SARS spread aided by contracting out hospital cleaning and laundry, says head of Taiwan’s disease control agency

News release

The official responsible for Taiwan’s efforts to control the spread of SARS has issued a stark warning about the dangers of contracting out hospital staff that B.C.’s health authorities should heed, says the Hospital Employees’ Union (CUPE).

According to the Taipei Times, the head of Taiwan’s Centre for Disease Control says contracting out of hospital laundry, cleaning and nursing aide services contributed to the devastating outbreak of SARS in that country which last week stood at 680 probable cases with more than 80 deaths attributed to the disease.

CDC director Su Ih-jen told the Times: “These nursing aides, cleaners and laundry workers were not the hospitals’ formal employees. The hospitals, therefore, could not efficiently manage these workers.”

Su also told the Times that he’s recommending hospitals take direct control of all contracted out work to bolster the country’s infection control efforts.

HEU spokesperson Zorica Bosancic says that British Columbians expect those charged with running our health care system to take every precaution to prevent another SARS outbreak in this province.

“I urge our health authorities to consider the warning of their Taiwanese counterparts before rolling the dice on public safety,” added Bosancic.

Bosancic says B.C.’s success in controlling SARS is due in part to the efficient operation of the health care team — including the critical services provided by hospital cleaners, laundry workers and security officers.

“Contracting out means breaking up the health care team and compromising our infection control efforts,” says Bosancic.

“I urge B.C.’s health authorities to shelve their contracting out plans and investigate the risks of privatization before costly mistakes are made.”
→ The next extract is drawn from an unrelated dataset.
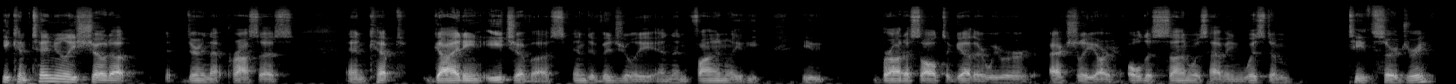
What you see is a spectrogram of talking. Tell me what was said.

The full article from the June 10 issue of the Tapei Times can be viewed at

-30- Contact: Mike Old, communications officer, 604-828-6771 (cell)